Friday, October 10, 2008

The Dumbass Chronicles: Lat Pull Down

This article is the first in a series meant to correct common mistakes I (and my fellow trainers) see at the gym. Stay tuned for the whole series so that you won't be the person that everyone loves to laugh at.

First off, go read the article on Lat Pull Down at, a weight training site for women. Not so much because the descriptions are excellent (although they are) as because they are hilarious. And we could all use a little more hilarity in our lives, yes?

So here's what a dumbass does (don't worry; I'm using super-light weight on this):

By the way, please ignore the hypermobility of my shoulder joints. The kinds of people who generally do this exercise (i.e. big musclehead wannabe bodybuilder types) don't have the kind of swimmeresque flexibility in their shoulders that I do. They look much more ridiculous using this form.

I think that most of you knew already that this is an improper way to do a lat pull down.
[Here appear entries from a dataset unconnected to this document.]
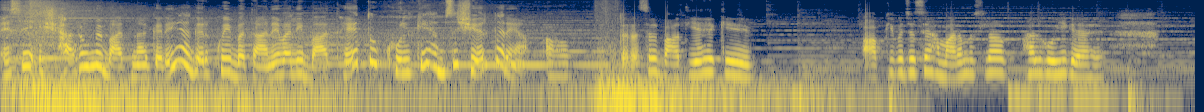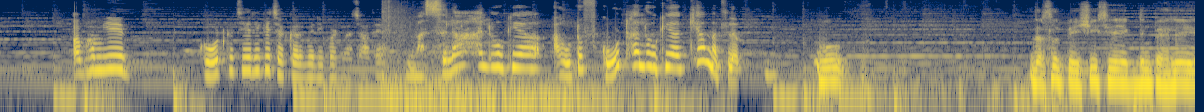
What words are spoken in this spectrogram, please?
ऐसे इशारों में बात ना करें। अगर कोई बताने वाली बात है तो खुल के हमसे शेयर करें आप। दरअसल बात यह है कि आपकी वजह से हमारा मसला हल हो ही गया है। अब हम ये कोर्ट कचहरी के चक्कर में नहीं पड़ना चाहते मसला हल हो गया? आउट ऑफ़ कोर्ट हल हो गया? क्या मतलब? वो दरअसल पेशी से एक दिन पहले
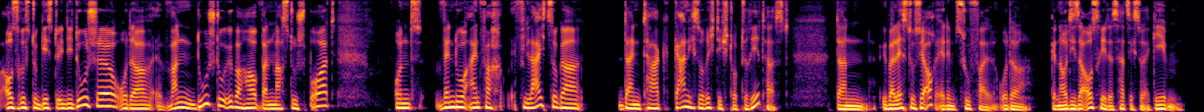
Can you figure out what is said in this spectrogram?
Ausrüstung gehst du in die Dusche oder wann duschst du überhaupt, wann machst du Sport? Und wenn du einfach vielleicht sogar deinen Tag gar nicht so richtig strukturiert hast, dann überlässt du es ja auch eher dem Zufall oder genau diese Ausrede, es hat sich so ergeben.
But here's the run-down from a professional point of view: it's not "wrong," per se. Check out's take on it; notice that there's a front pull down and a rear pull down. Different exercises. Different purposes (or that's what a dumbass at the gym will tell you).

The rear pull down is a high-risk movement, at least for most people; it takes the shoulders into hyperextension and forces you to use internal rotation of the shoulder under heavy load to complete the movement. And you should never ever do that--it's stoopid and makes everyone in the gym think you don't know what the hell you're doing. 

It also places unnecessary pressure on the anterior shoulder capsule, which is bound to cause problems later on, and unnecessarily stresses the muscles of the rotator cuff. If you stretch out the ligaments in the shoulder capsule, they're not going back to their original length. And if you tear the muscles of your rotator cuff, you're going to be at increased risk for subluxation and dislocation for a long, long time. 

Furthermore, although I am not a good example of this, most people don't have the functional range of motion to even externally rotate/hyperextend their shoulders far enough to yank a bar behind their neck, so they end up excessively flexing the cervical or thoracic spine. And can you imagine if the cable on the machine broke and that pull down bar came crashing down on your excessively flexed neck? And even though I have the range of motion to pull the bar behind my neck, it's because my shoulders are hypermobile; it's generally a bad idea to overload a hypermobile joint. So like I said before: it's a high-risk movement.

But there are times when it's acceptable to complete a risky movement in training. For example, it can be risky to rotate and flex your spine simultaenously. But that's a movement that's worth training if you plan to use it functionally, like for a tennis serve. With high-risk movements, the main question is whether the benefit outweighs the risk.

And in this case, it doesn't. There's no reason I can think of that you would need to torque your shoulders in this way. If you're looking to increase the size of your back by including lat pull downs in your routine, you're barking up the wrong tree. The fibers of the latissimus dorsi run in such a way that a front lat pull down is going to be more effective in increasing their strength and size. And if you're wanting to specifically train the shoulders or biceps, there are many other more effective (not to mention less risky) exercises for accomplishing that.

So to conclude a rather long-winded post on why only a dumbass would conceivably execute a lat pull down in this way, here's how you should do your lat pull downs.

Got all that? Sit up straight with the shoulders broad and the chest lifted. Tighten the core so you don't hyperextend the back. Keeping the shoulders broad, grasp the bar at a width about 1.5 times as wide as your shoulders (in the video, I use a bar that allows me to pull with neutral rotation, which is a more natural movement for me and much kinder to my FUBAR shoulder). Initiate the movement with your lats by pulling your shoulder blades down your back. Then allow the arms to follow, coming into a "W" shape.

And this is just me and the other trainers goofing off (we see people, usually older people, doing things like this all the time):

And remember, like (and Men's Health too, gentlemen) says: your eventual goal in all this should be doing pull-ups. You wanna take yourself from dumbass to badass? Do pullups!

I'm happy to address any questions in the comments, and if there's another exercise you'd like me to snark at, don't be shy in suggesting!


  1. Hilarious, informative, awesome.

    Also? One day...Manda will do a pull-up.

    One day.

    *pokes mini biceps*

    I see it. It's there.

    It's very small.


  2. What about keeping your shoulders down letting the bar up? I have been corrected that you should not let your shoulders come up by your ears when let the bar up.

  3. Absolutely :-) The challenge is to let your arms extend (i.e. not let your biceps do all the work) while still keeping the humeral head stable in the AC joint.